According to lighting designer E. Teal Brogden, who worked side by side with Theatre Projects on the concert lighting for the symphony, even the world's quietest installation had a few quirks. "There were some lamps that arrived on the job site that were singing like crickets," she quips. "We actually had to use another manufacturer's light bulb with a filament of a different arrangement to keep them from singing. In most spaces, one would never notice that because the ambient noise level would have drowned out the sound. But because the hall itself is so quiet, the filament hum was plainly audible."

Brogden, VP of San Francisco-based Horton Lees, was also responsible for the lighting design of the exterior of the building, including the landscape lighting, as well as all the public lobby spaces. She says some of the driving factors in the design were in response to the unique qualities of the Pacific Northwest.

"Because the light [in Seattle] can be kind of cold and rainy, we thought it was important to provide a warm, incandescent, glowing light with a very warm color temperature. The other thing that was really enjoyable was the Pacific Northwest's great history of glass artistry. Some wonderful glass was included in the design of a number of the project's light fixtures."

Benaroya Hall is also equipped with the latest in sound reinforcement technology. According to senior consultant Ashton Taylor of Houston-based Hoover and Keith, Inc., the sound system in the main auditorium is a high-quality, wide-bandwidth system, which can subtly amplify the most delicate solo instrument or handle an electronic, contemporary pop performance.
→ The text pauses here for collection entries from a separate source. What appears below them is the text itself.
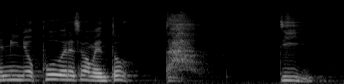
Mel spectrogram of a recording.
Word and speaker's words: die: esa palabrita que eran die, que en alemán son D y E, que es un particular porque además es una I larga, pero se escribe con E.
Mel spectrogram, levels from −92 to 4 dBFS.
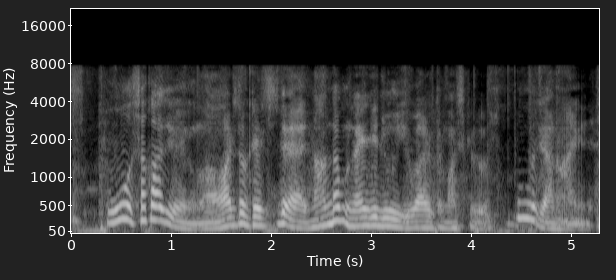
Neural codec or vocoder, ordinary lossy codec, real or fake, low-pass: codec, 16 kHz, 4 kbps, FreqCodec, smaller model; none; fake; none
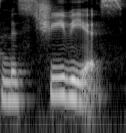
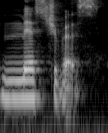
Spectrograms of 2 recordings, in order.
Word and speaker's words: mischievous: many native speakers say it as mischievous when the correct way is to say mischievous but some people will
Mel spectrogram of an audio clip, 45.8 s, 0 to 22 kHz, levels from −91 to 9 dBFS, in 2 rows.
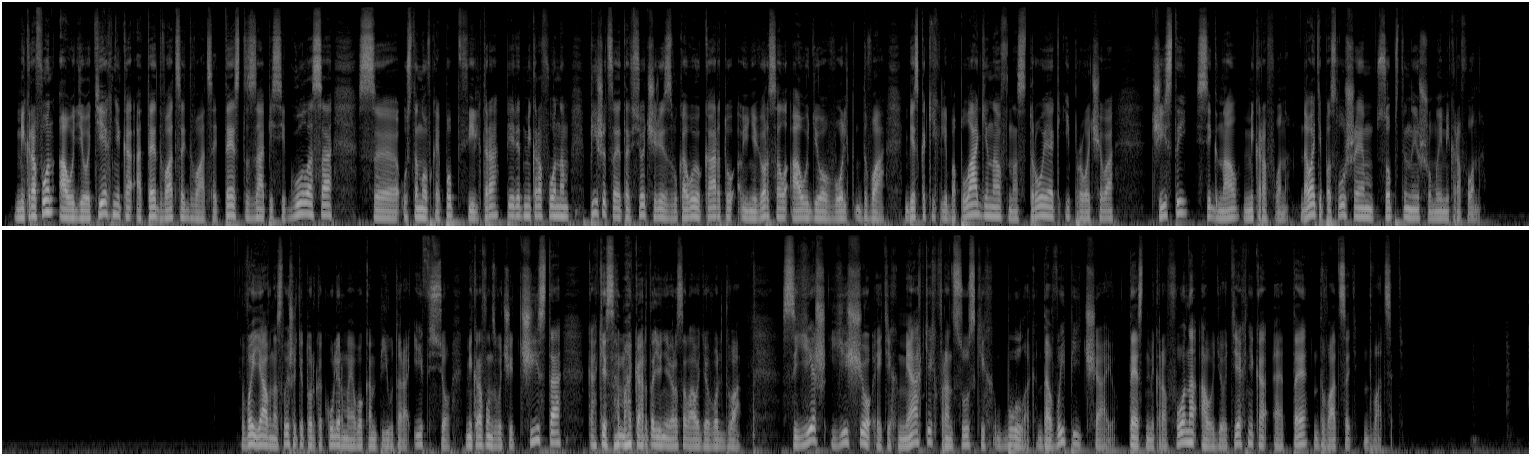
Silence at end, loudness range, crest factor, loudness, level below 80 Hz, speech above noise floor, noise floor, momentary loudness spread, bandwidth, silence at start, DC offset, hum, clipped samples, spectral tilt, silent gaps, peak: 2.05 s; 5 LU; 22 dB; -36 LUFS; -54 dBFS; 42 dB; -78 dBFS; 10 LU; over 20 kHz; 0.2 s; under 0.1%; none; under 0.1%; -4.5 dB/octave; none; -14 dBFS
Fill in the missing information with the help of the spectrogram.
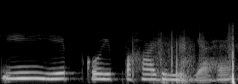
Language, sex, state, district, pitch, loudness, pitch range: Hindi, female, Himachal Pradesh, Shimla, 250 Hz, -24 LUFS, 235-265 Hz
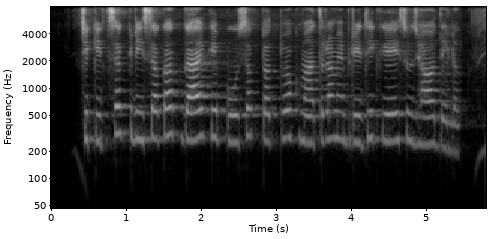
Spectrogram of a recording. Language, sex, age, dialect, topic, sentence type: Maithili, female, 18-24, Southern/Standard, agriculture, statement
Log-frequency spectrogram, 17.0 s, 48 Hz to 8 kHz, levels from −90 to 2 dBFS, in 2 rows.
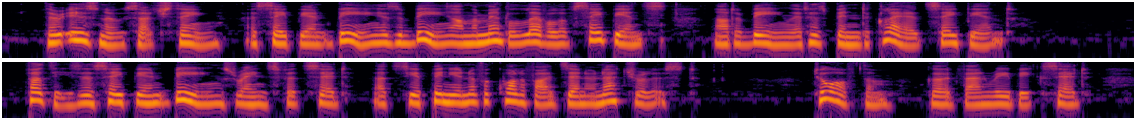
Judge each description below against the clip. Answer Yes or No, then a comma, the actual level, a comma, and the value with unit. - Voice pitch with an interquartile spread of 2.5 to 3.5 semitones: Yes, average, 3.1 semitones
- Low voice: No, medium, 185 Hz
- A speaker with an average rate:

Capable of generating a 110dB sound level, the system's noise floor is extremely low, thus allowing the greatest possible dynamic range of amplified music.

"A 52-input x eight-group Crest Century Vx mixing console can be set up in one of two different locations," Taylor explains, "a front-of-house position or in a backstage audio equipment room, which is equipped with two BMW monitors."

Feeding the console are 48 microphone inputs scattered across the stage, each with its own Benchmark Media MP-3 mic-preamp and a built-in, five-way distribution amplifier on each output. "One of the five outputs is used for the sound system,the others are for recording and other uses,' Taylor says. "They are run through a routing switcher, which allows any onstage microphone jack to be routed to any mixer input."

Signal processing is effected through a TOA DACSys unit and one remote Oxmoor volume attenuator. BSS Audio delay units are used "almost as distribution amplifiers" to various sizes of Bryston power amplifiers for low, mid, and high frequency speakers.

The hall's four-way speaker system utilizes all Renkus-Heinz speakers. "They were chosen because they have a very neutral frequency response and because they are relatively small for their output," says Taylor. "The system utilizes two subwoofer units and one low-frequency unit, both packed with four drivers so their outputs are approximately equal. Mid-high frequency devices from the Renkus-Heinz CE series provide defined coverage to specific areas."

Taylor says the recital hall has a simpler, more conventional system with microphone jacks going directly to mixers. The speakers are the Renkus-Heinz SR series.

Aside from the performance halls, the lobby was one of the creative team's key issues, says Reddington. "It has a terrific setting. You've got all of the other buildings and streets, the art museum, Puget Sound in the distance--all those things as a backdrop. We wanted to capture the drama of being in the middle of all that, and, at the same time, have the lobby with its circular geometry promote an internal focus and sense of community. The stairs are organized to allow people to look over the various balcony levels, see the other members of the audience, and get a feeling of the view."

Reddington considers the basic organization of the building and the way people use it to be very successful. "It's fun to be there in the lobby," he notes. "In fact, it seems to be so attractive that people have to be urged to leave the lobby and go into the hall."